State Sen. Louis Terhar, R-Cincinnati, pitches the latest “Consumer Installment Loan Act” in an effort to modernize Ohio’s banking and financing regulations and provide borrowers and loan providers alike more quality.
But Kalitha Williams of Policy issues Ohio, a liberal leaning think tank, seems a bell that is warning telling lawmakers that the work will cause greater costs, exploitation and a loss in appropriate protections for customers.
Senate Bill 24 sailed through the Ohio Senate on Tuesday, finding an unanimous vote and perhaps perhaps not just a peep of debate.
“It’s troubling that a bit of legislation that renders Ohio customers vulnerable could go through with little to no opposition, ” Williams told this magazine.
In her own testimony, Williams said the work would eliminate defenses against abusive commercial collection agency techniques and enable a $25 cost for credit investigations — well over the ten dollars cost for the service that is same another state statute.
Ohio legislation banned payday advances for over 50 years however in 1995 the Legislature authorized the unsecured guarantor loan Act, which calls for state certification and exempts payday loan providers from the state’s laws that are usury.
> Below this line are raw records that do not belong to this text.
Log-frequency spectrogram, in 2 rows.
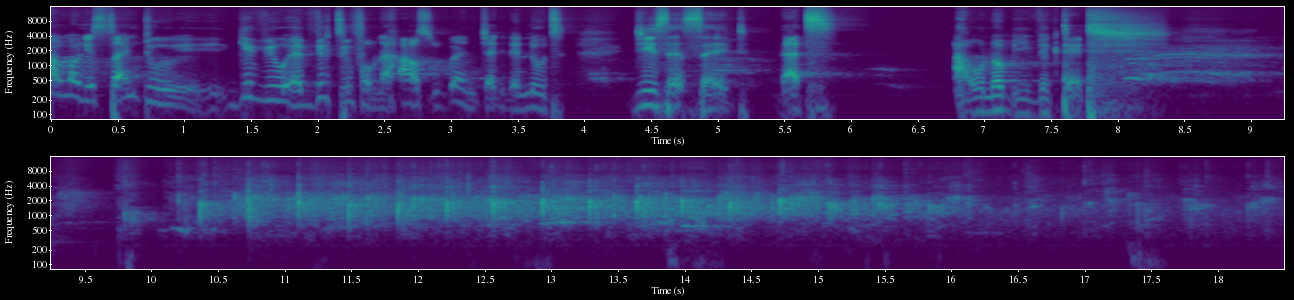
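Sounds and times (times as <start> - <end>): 
speech: 0.0 - 5.9, 6.8 - 8.4
audience clapping: 9.3 - 18.4.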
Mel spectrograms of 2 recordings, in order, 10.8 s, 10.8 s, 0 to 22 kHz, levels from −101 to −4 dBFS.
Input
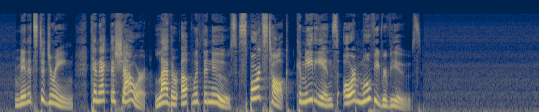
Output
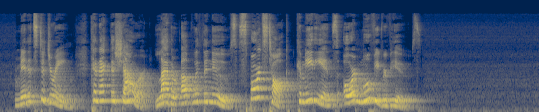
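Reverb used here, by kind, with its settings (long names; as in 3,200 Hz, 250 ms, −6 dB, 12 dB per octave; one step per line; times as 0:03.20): feedback delay network reverb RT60 1 s, low-frequency decay 1×, high-frequency decay 0.3×, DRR 4.5 dB
level +1.5 dB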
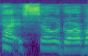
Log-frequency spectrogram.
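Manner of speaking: ordinary delivery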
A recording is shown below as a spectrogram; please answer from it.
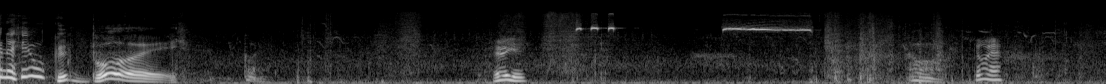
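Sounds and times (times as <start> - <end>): shrill dog whistle: 5.8 - 6.2, 7.2 - 8.2.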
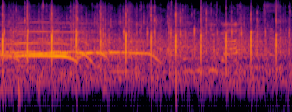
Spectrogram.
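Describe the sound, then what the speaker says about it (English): An audience applauds a hometown honoree, the clapping fairly faint and thinning from a steady patter into scattered individual claps, while a voice carries through the opening. "let's give her a round of applause"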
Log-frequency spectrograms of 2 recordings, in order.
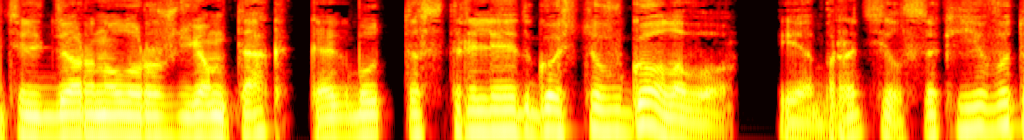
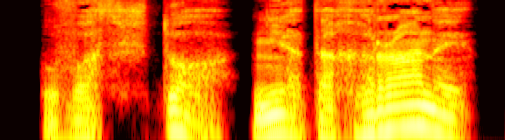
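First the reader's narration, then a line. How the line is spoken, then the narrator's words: Hissing. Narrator (Russian): Прошипел я графу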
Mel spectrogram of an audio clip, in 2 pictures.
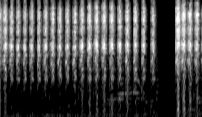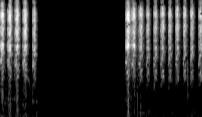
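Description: Hornbill calling in rapid pulsed series, about nine or ten pulses a second, in three bouts: a long one of about three seconds, a shorter one, then another near the end.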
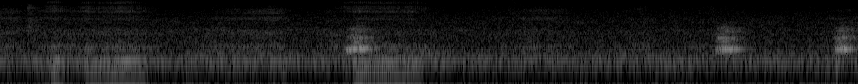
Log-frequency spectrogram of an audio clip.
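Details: Faith, a golden retriever, snoring while asleep. Short husky snorts come at irregular gaps, around three and a half seconds in, again near seven seconds and once more just before the end, over a low hum in a small room.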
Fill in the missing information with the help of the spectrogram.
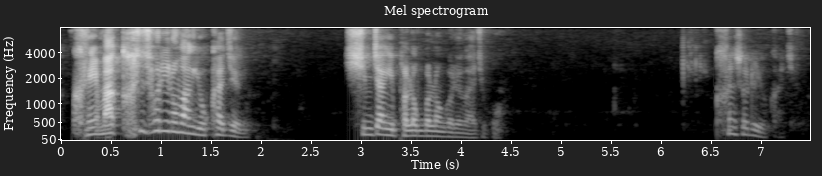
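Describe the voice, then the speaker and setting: Male pastor, higher-pitched, emphatic sermon delivery with repetition. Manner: emphatic preaching with rhetorical questions and repetition. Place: church sanctuary.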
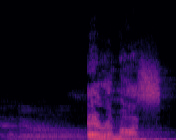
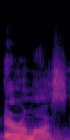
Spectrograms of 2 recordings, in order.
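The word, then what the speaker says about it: ἔρημος: Eremos. Okay, eremos.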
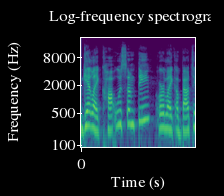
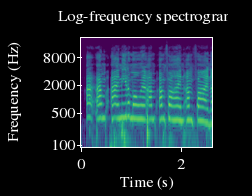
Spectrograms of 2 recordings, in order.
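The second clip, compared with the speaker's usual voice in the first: high-pitched mock insistence; imitating upset girlfriend; 7 semitones higher than usual. Retelling the girlfriend walking away from him, high mock-upset voice. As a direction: imitate a woman insisting as she walks off. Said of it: "as she's walking away, she's going like".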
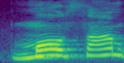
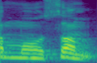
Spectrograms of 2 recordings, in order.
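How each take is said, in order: First: मौसम with a long aa, mau-saam; wrong pronunciation. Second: मौसम with a short second vowel, mau-sum; correct pronunciation. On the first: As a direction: stretch the second vowel of मौसम into saam. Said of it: "मौसम कोई शब्द नहीं होता है". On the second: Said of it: "इसलिए मैंने यहाँ पे लिखा". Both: Shown as a demonstration.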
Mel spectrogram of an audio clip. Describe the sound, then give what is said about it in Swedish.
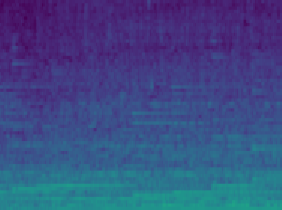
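A dishwasher runs steadily, its water spraying in a constant rain-like patter over a low motor hum, with no voices. “This is a diskmaskin.”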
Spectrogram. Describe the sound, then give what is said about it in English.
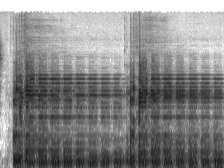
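Electric guitar, a Wire Instruments Concorde VI, through a tremolo pedal with its blade switch set to a Gretsch-style high-pass/low-pass mode. Two loud strummed chords ring out, each sustain pulsing in a fast, steady throb, heard alone. “we're using Matt Wright's new pedal, the Trammello. I've got the lower blade switch forward into that Gretsch kind of mode.”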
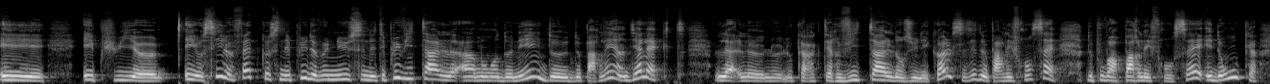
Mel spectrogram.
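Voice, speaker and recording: A dark, mellow tone moves through very wide pitch swings at a moderate pace over a quiet background. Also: woman, medium pitch for a woman. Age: 60s. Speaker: retired school head and linguist. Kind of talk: interview testimony. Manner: hesitant, many fillers.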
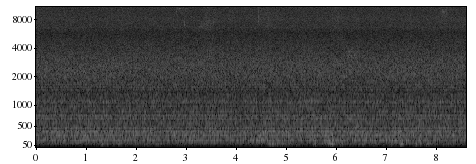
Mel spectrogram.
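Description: Steady, even rushing background noise with no distinct events: room noise.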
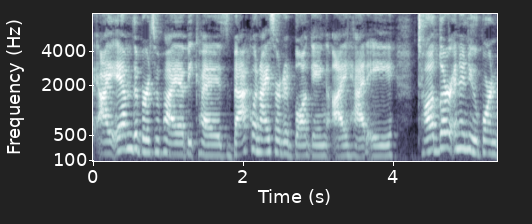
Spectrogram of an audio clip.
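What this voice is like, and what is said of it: Canadian accent. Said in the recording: “I always think I don't have a Canadian accent, but I really do.”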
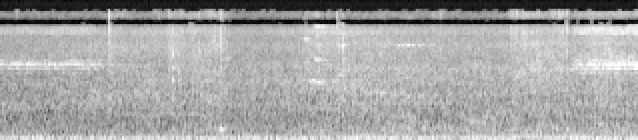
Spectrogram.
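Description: Juice being poured from a steel jug through a strainer into a glass, over a steady low hum.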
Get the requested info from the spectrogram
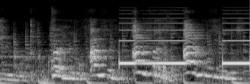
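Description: A censor bleep: a steady, single-pitched beep lasting most of a second, starting a little past halfway, laid over voices.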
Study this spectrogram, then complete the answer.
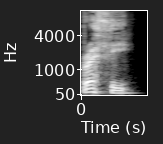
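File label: "breathy", British English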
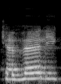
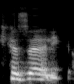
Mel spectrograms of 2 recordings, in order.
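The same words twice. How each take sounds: First: The middle consonant is a dh sound. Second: The middle consonant is a z sound. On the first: "instead of saying" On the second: "they pronounce, for example, the, the letter dal in Arabic like zay"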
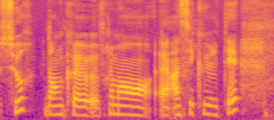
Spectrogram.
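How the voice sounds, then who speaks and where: A very slow delivery with ordinary pitch variation, dry and close with no echo, on a very clean recording with a silent background. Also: woman. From Italy. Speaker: company representative. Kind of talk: radio interview. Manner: halting.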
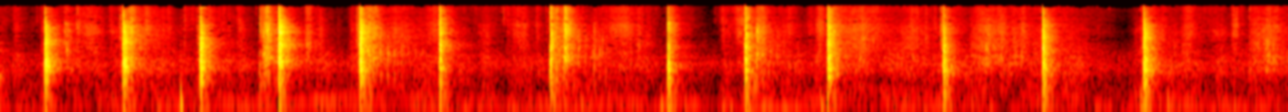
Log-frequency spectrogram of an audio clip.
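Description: Machete chopping into a tree, a dozen or so sharp strikes about one a second.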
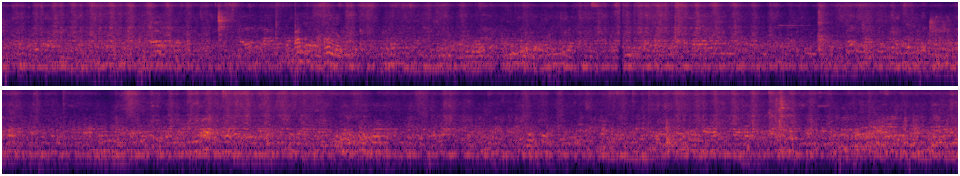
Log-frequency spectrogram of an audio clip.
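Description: A crowd of young people chatters nearby.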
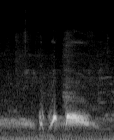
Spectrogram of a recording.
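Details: Spotted dove calling in the morning: a soft low coo, then two quick rising notes, then a longer, louder, steady cooing note. The background is otherwise quiet.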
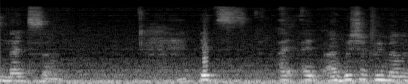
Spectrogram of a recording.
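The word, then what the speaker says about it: NXIVM: Mary, and it's pronounced Nexum. Excuse me. They actually represent Roman numerals, but it's pronounced Nexum.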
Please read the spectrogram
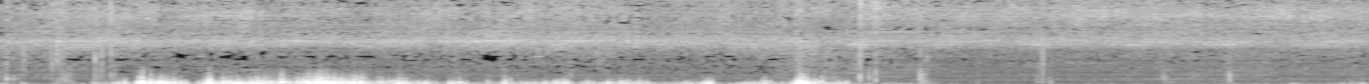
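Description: Rustling and knocking handling noise, with footsteps on grass, as the recording phone is carried and moved about. It is loudest in the first six seconds, ends with one sharp knock about six seconds in, then drops to a faint hiss.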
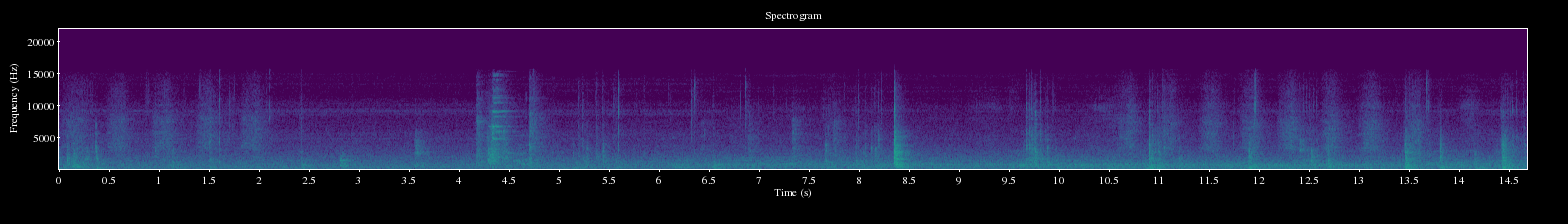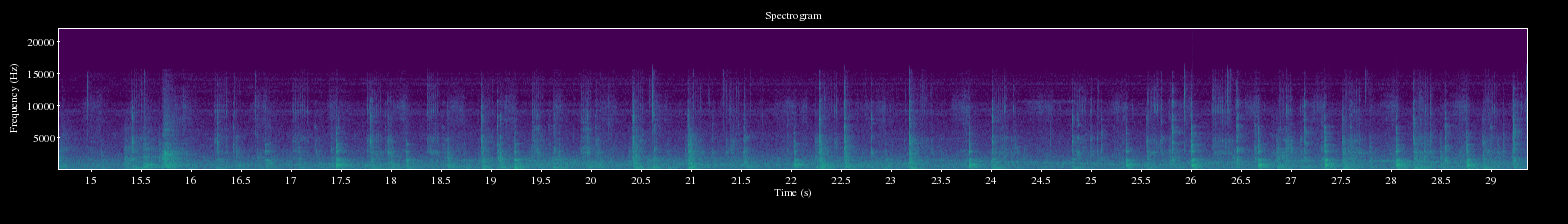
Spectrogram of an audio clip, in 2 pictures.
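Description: Hand ratchet wrench clicking in short runs as a 19 mm bolt is backed out; the clicks are scattered at first and come thicker and faster in the second half.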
That generated explosive development in storefront lenders issuing high-cost payday advances.